Directions for this task
I would like you to output every record below exactly, apart from the pictures.

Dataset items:
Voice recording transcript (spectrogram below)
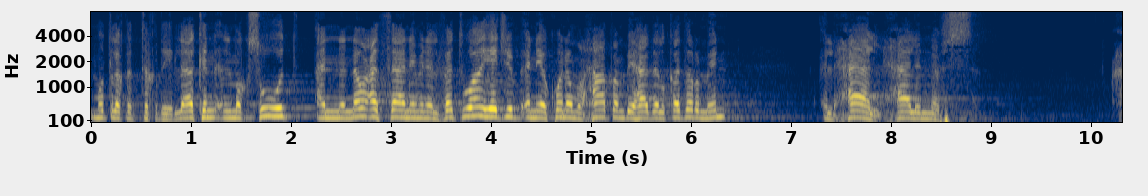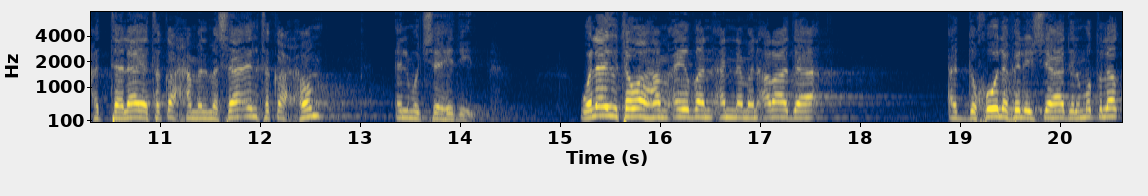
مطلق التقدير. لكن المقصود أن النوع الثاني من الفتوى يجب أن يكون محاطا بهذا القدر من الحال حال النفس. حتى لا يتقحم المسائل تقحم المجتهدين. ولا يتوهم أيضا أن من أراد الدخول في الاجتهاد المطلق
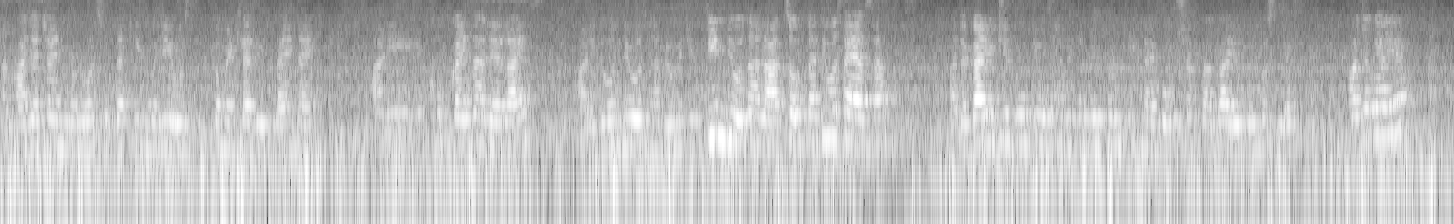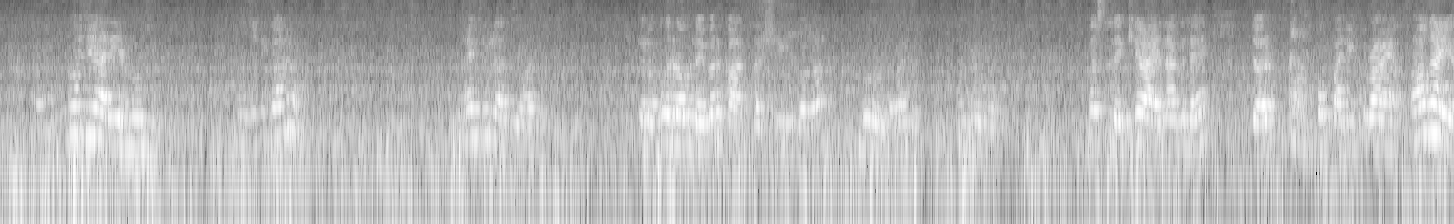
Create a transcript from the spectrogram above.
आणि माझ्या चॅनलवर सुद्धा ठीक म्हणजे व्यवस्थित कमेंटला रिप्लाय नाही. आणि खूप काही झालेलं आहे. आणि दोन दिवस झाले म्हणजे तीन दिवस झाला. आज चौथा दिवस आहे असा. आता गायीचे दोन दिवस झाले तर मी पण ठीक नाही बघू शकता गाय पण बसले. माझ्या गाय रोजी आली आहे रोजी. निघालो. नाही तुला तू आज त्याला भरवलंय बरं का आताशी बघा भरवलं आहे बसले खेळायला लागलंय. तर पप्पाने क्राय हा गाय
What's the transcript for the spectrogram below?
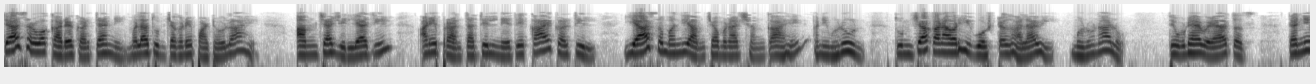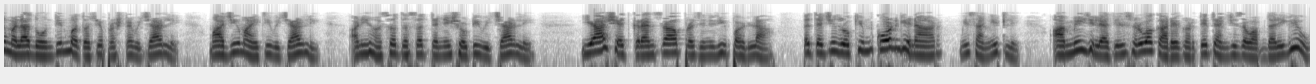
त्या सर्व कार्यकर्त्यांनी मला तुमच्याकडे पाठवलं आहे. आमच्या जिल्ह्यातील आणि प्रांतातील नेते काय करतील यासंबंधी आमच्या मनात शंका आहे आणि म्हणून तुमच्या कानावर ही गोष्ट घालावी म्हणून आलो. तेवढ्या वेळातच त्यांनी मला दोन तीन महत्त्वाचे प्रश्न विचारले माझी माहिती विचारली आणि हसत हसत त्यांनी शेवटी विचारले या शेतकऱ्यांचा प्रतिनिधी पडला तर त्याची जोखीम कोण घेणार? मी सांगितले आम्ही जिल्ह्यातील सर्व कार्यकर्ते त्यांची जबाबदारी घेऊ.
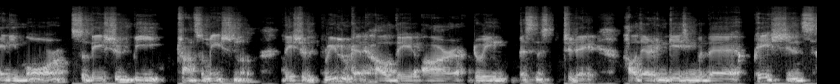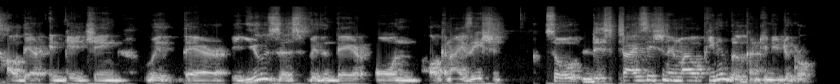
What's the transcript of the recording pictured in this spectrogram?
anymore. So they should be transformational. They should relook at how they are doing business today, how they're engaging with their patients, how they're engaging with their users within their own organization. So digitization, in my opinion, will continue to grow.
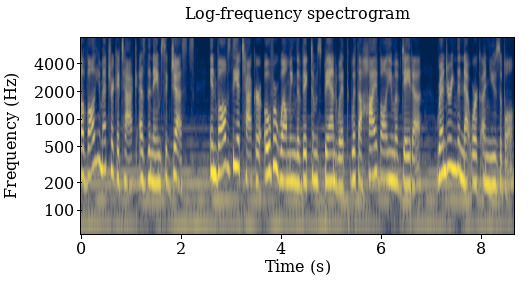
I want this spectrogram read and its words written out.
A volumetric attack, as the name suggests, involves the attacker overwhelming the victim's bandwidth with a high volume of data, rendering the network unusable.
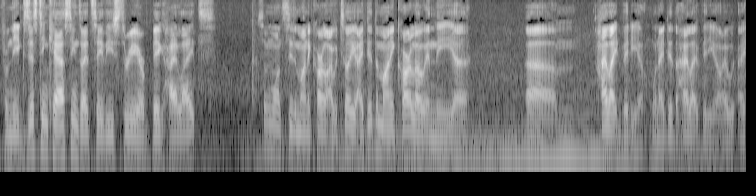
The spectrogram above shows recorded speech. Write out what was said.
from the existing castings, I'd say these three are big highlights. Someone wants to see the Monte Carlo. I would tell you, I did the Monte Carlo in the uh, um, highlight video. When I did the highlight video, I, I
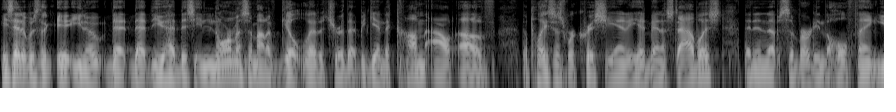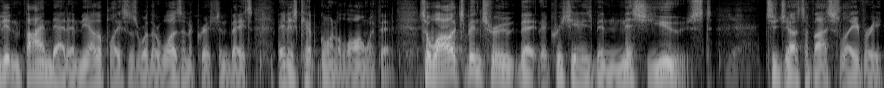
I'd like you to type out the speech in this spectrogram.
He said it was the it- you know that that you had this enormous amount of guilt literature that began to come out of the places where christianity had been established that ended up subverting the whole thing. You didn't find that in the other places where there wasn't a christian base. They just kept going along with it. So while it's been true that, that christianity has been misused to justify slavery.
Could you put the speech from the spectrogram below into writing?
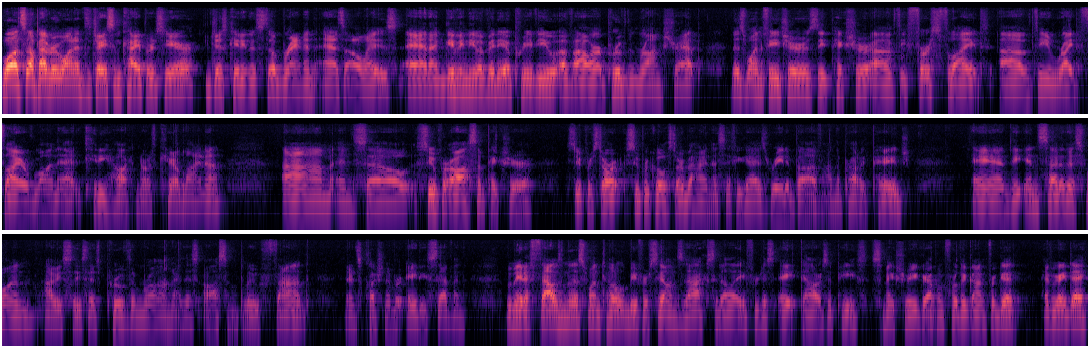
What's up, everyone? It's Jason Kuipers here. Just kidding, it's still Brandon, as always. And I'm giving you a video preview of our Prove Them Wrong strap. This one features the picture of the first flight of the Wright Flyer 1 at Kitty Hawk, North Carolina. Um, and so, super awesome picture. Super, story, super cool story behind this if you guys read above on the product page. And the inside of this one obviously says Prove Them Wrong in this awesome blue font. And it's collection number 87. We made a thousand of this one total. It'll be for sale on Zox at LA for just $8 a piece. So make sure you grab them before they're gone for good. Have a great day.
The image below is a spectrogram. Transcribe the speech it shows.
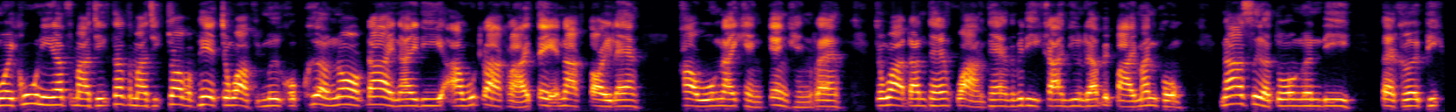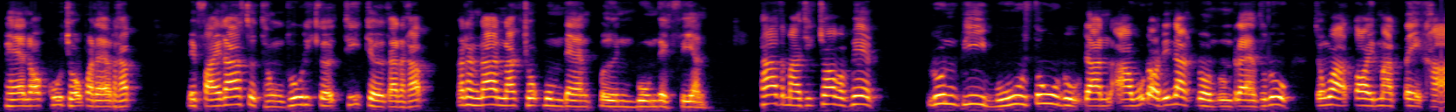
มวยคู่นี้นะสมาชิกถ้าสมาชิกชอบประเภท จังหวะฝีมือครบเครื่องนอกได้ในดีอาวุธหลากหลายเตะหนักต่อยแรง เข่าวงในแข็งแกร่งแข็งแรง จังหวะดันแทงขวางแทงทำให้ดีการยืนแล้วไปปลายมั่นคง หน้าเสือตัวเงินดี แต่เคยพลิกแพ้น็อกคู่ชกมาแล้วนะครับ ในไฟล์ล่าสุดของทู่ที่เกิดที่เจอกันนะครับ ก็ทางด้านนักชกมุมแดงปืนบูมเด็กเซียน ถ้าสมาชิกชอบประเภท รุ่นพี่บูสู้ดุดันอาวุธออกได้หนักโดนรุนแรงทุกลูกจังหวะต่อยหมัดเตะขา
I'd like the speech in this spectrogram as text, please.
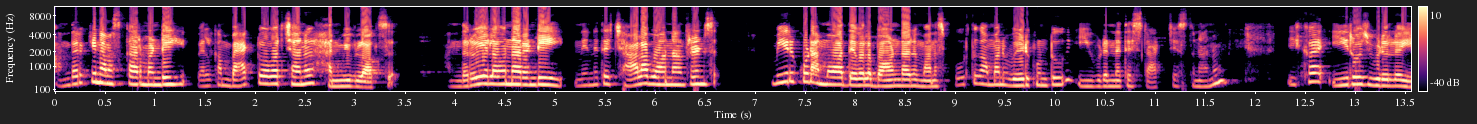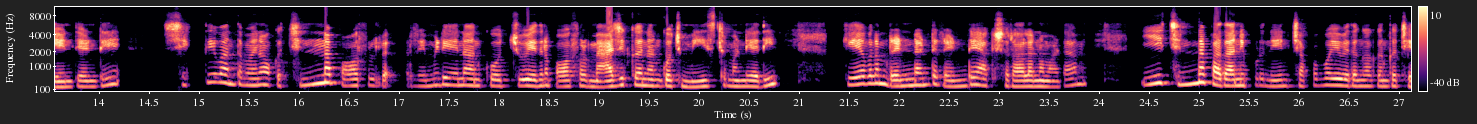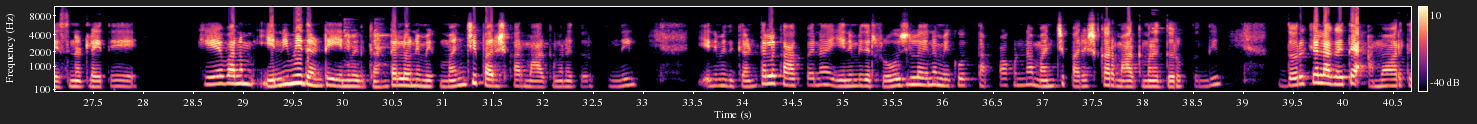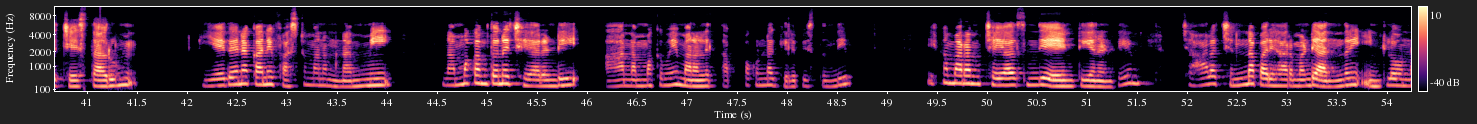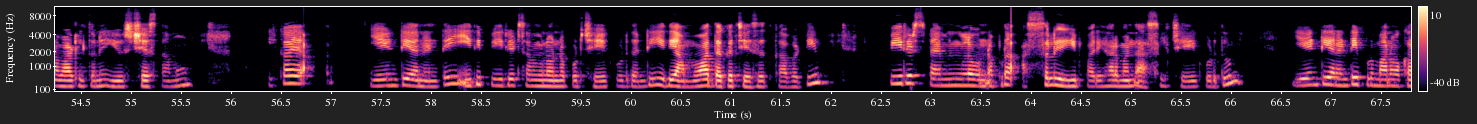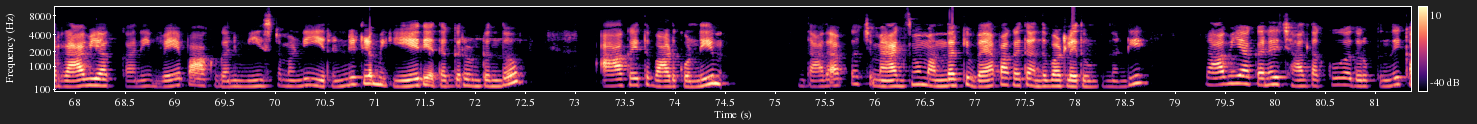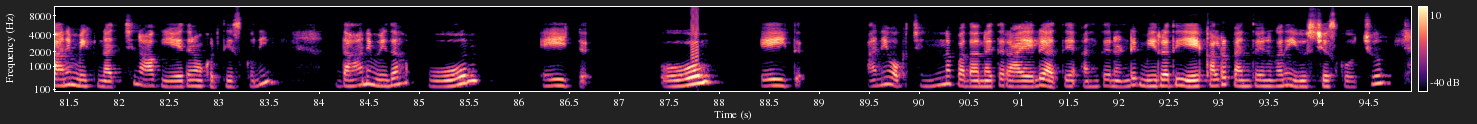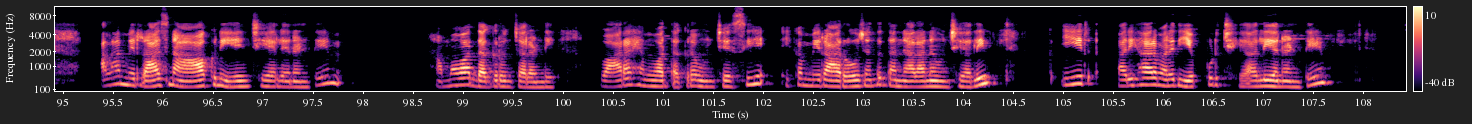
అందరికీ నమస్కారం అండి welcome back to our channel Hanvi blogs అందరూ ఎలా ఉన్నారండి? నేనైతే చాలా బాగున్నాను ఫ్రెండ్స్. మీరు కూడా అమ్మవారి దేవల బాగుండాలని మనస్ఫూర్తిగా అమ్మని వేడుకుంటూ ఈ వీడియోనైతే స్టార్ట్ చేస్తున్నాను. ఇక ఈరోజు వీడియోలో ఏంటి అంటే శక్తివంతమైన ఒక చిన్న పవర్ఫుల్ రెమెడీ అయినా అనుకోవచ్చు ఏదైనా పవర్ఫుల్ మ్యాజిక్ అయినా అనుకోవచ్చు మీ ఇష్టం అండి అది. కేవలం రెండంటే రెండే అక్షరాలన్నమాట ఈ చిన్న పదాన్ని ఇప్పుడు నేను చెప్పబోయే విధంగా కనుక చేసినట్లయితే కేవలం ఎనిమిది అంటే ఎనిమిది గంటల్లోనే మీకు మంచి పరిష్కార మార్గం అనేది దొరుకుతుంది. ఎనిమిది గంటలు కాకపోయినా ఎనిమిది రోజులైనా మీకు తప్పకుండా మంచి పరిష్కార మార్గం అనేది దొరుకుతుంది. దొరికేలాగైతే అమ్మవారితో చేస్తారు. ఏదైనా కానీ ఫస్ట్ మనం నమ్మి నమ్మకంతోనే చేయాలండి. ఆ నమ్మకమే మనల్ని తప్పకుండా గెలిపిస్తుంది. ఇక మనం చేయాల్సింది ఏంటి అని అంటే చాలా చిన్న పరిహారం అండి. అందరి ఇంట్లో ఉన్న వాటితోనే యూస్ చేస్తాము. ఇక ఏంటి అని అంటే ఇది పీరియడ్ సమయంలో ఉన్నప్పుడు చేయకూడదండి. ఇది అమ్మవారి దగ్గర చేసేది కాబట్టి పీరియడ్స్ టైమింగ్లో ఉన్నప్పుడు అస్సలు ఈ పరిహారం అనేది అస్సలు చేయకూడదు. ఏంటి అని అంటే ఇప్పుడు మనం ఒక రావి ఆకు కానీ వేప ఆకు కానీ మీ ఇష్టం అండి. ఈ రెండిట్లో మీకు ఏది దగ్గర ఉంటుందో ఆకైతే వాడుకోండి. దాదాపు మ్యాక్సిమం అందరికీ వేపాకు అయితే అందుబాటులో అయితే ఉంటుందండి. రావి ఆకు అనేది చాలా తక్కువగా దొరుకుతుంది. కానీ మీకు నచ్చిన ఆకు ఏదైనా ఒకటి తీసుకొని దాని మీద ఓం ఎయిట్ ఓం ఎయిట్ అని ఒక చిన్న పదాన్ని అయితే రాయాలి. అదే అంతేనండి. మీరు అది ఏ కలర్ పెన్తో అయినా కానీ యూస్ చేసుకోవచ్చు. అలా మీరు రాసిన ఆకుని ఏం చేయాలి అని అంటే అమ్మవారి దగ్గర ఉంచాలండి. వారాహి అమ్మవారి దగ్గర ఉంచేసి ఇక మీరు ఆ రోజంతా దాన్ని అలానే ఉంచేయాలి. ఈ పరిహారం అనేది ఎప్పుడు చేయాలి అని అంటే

Written answer
Voice recording transcript (spectrogram below)
مطلق التقدير. لكن المقصود أن النوع الثاني من الفتوى يجب أن يكون محاطا بهذا القدر من الحال حال النفس. حتى لا يتقحم المسائل تقحم المجتهدين. ولا يتوهم أيضا أن من أراد الدخول في الاجتهاد المطلق
Create a transcript from the spectrogram above.
आणि माझ्या चॅनलवर सुद्धा ठीक म्हणजे व्यवस्थित कमेंटला रिप्लाय नाही. आणि खूप काही झालेलं आहे. आणि दोन दिवस झाले म्हणजे तीन दिवस झाला. आज चौथा दिवस आहे असा. आता गायीचे दोन दिवस झाले तर मी पण ठीक नाही बघू शकता गाय पण बसले. माझ्या गाय रोजी आली आहे रोजी. निघालो. नाही तुला तू आज त्याला भरवलंय बरं का आताशी बघा भरवलं आहे बसले खेळायला लागलंय. तर पप्पाने क्राय हा गाय
What's the transcript for the spectrogram below?
त्या सर्व कार्यकर्त्यांनी मला तुमच्याकडे पाठवलं आहे. आमच्या जिल्ह्यातील आणि प्रांतातील नेते काय करतील यासंबंधी आमच्या मनात शंका आहे आणि म्हणून तुमच्या कानावर ही गोष्ट घालावी म्हणून आलो. तेवढ्या वेळातच त्यांनी मला दोन तीन महत्त्वाचे प्रश्न विचारले माझी माहिती विचारली आणि हसत हसत त्यांनी शेवटी विचारले या शेतकऱ्यांचा प्रतिनिधी पडला तर त्याची जोखीम कोण घेणार? मी सांगितले आम्ही जिल्ह्यातील सर्व कार्यकर्ते त्यांची जबाबदारी घेऊ.
What's the transcript of the recording pictured in this spectrogram?
anymore. So they should be transformational. They should relook at how they are doing business today, how they're engaging with their patients, how they're engaging with their users within their own organization. So digitization, in my opinion, will continue to grow.
I want this spectrogram read and its words written out.
A volumetric attack, as the name suggests, involves the attacker overwhelming the victim's bandwidth with a high volume of data, rendering the network unusable.
The spectrogram above shows recorded speech. Write out what was said.
from the existing castings, I'd say these three are big highlights. Someone wants to see the Monte Carlo. I would tell you, I did the Monte Carlo in the uh, um, highlight video. When I did the highlight video, I, I
I'd like you to type out the speech in this spectrogram.
He said it was the it- you know that that you had this enormous amount of guilt literature that began to come out of the places where christianity had been established that ended up subverting the whole thing. You didn't find that in the other places where there wasn't a christian base. They just kept going along with it. So while it's been true that, that christianity has been misused to justify slavery.
Could you put the speech from the spectrogram below into writing?
What's up, everyone? It's Jason Kuipers here. Just kidding, it's still Brandon, as always. And I'm giving you a video preview of our Prove Them Wrong strap. This one features the picture of the first flight of the Wright Flyer 1 at Kitty Hawk, North Carolina. Um, and so, super awesome picture. Super, story, super cool story behind this if you guys read above on the product page. And the inside of this one obviously says Prove Them Wrong in this awesome blue font. And it's collection number 87. We made a thousand of this one total. It'll be for sale on Zox at LA for just $8 a piece. So make sure you grab them before they're gone for good. Have a great day.
The image below is a spectrogram. Transcribe the speech it shows.
มวยคู่นี้นะสมาชิกถ้าสมาชิกชอบประเภท จังหวะฝีมือครบเครื่องนอกได้ในดีอาวุธหลากหลายเตะหนักต่อยแรง เข่าวงในแข็งแกร่งแข็งแรง จังหวะดันแทงขวางแทงทำให้ดีการยืนแล้วไปปลายมั่นคง หน้าเสือตัวเงินดี แต่เคยพลิกแพ้น็อกคู่ชกมาแล้วนะครับ ในไฟล์ล่าสุดของทู่ที่เกิดที่เจอกันนะครับ ก็ทางด้านนักชกมุมแดงปืนบูมเด็กเซียน ถ้าสมาชิกชอบประเภท รุ่นพี่บูสู้ดุดันอาวุธออกได้หนักโดนรุนแรงทุกลูกจังหวะต่อยหมัดเตะขา
I'd like the speech in this spectrogram as text, please.
అందరికీ నమస్కారం అండి welcome back to our channel Hanvi blogs అందరూ ఎలా ఉన్నారండి? నేనైతే చాలా బాగున్నాను ఫ్రెండ్స్. మీరు కూడా అమ్మవారి దేవల బాగుండాలని మనస్ఫూర్తిగా అమ్మని వేడుకుంటూ ఈ వీడియోనైతే స్టార్ట్ చేస్తున్నాను. ఇక ఈరోజు వీడియోలో ఏంటి అంటే శక్తివంతమైన ఒక చిన్న పవర్ఫుల్ రెమెడీ అయినా అనుకోవచ్చు ఏదైనా పవర్ఫుల్ మ్యాజిక్ అయినా అనుకోవచ్చు మీ ఇష్టం అండి అది. కేవలం రెండంటే రెండే అక్షరాలన్నమాట ఈ చిన్న పదాన్ని ఇప్పుడు నేను చెప్పబోయే విధంగా కనుక చేసినట్లయితే కేవలం ఎనిమిది అంటే ఎనిమిది గంటల్లోనే మీకు మంచి పరిష్కార మార్గం అనేది దొరుకుతుంది. ఎనిమిది గంటలు కాకపోయినా ఎనిమిది రోజులైనా మీకు తప్పకుండా మంచి పరిష్కార మార్గం అనేది దొరుకుతుంది. దొరికేలాగైతే అమ్మవారితో చేస్తారు. ఏదైనా కానీ ఫస్ట్ మనం నమ్మి నమ్మకంతోనే చేయాలండి. ఆ నమ్మకమే మనల్ని తప్పకుండా గెలిపిస్తుంది. ఇక మనం చేయాల్సింది ఏంటి అని అంటే చాలా చిన్న పరిహారం అండి. అందరి ఇంట్లో ఉన్న వాటితోనే యూస్ చేస్తాము. ఇక ఏంటి అని అంటే ఇది పీరియడ్ సమయంలో ఉన్నప్పుడు చేయకూడదండి. ఇది అమ్మవారి దగ్గర చేసేది కాబట్టి పీరియడ్స్ టైమింగ్లో ఉన్నప్పుడు అస్సలు ఈ పరిహారం అనేది అస్సలు చేయకూడదు. ఏంటి అని అంటే ఇప్పుడు మనం ఒక రావి ఆకు కానీ వేప ఆకు కానీ మీ ఇష్టం అండి. ఈ రెండిట్లో మీకు ఏది దగ్గర ఉంటుందో ఆకైతే వాడుకోండి. దాదాపు మ్యాక్సిమం అందరికీ వేపాకు అయితే అందుబాటులో అయితే ఉంటుందండి. రావి ఆకు అనేది చాలా తక్కువగా దొరుకుతుంది. కానీ మీకు నచ్చిన ఆకు ఏదైనా ఒకటి తీసుకొని దాని మీద ఓం ఎయిట్ ఓం ఎయిట్ అని ఒక చిన్న పదాన్ని అయితే రాయాలి. అదే అంతేనండి. మీరు అది ఏ కలర్ పెన్తో అయినా కానీ యూస్ చేసుకోవచ్చు. అలా మీరు రాసిన ఆకుని ఏం చేయాలి అని అంటే అమ్మవారి దగ్గర ఉంచాలండి. వారాహి అమ్మవారి దగ్గర ఉంచేసి ఇక మీరు ఆ రోజంతా దాన్ని అలానే ఉంచేయాలి. ఈ పరిహారం అనేది ఎప్పుడు చేయాలి అని అంటే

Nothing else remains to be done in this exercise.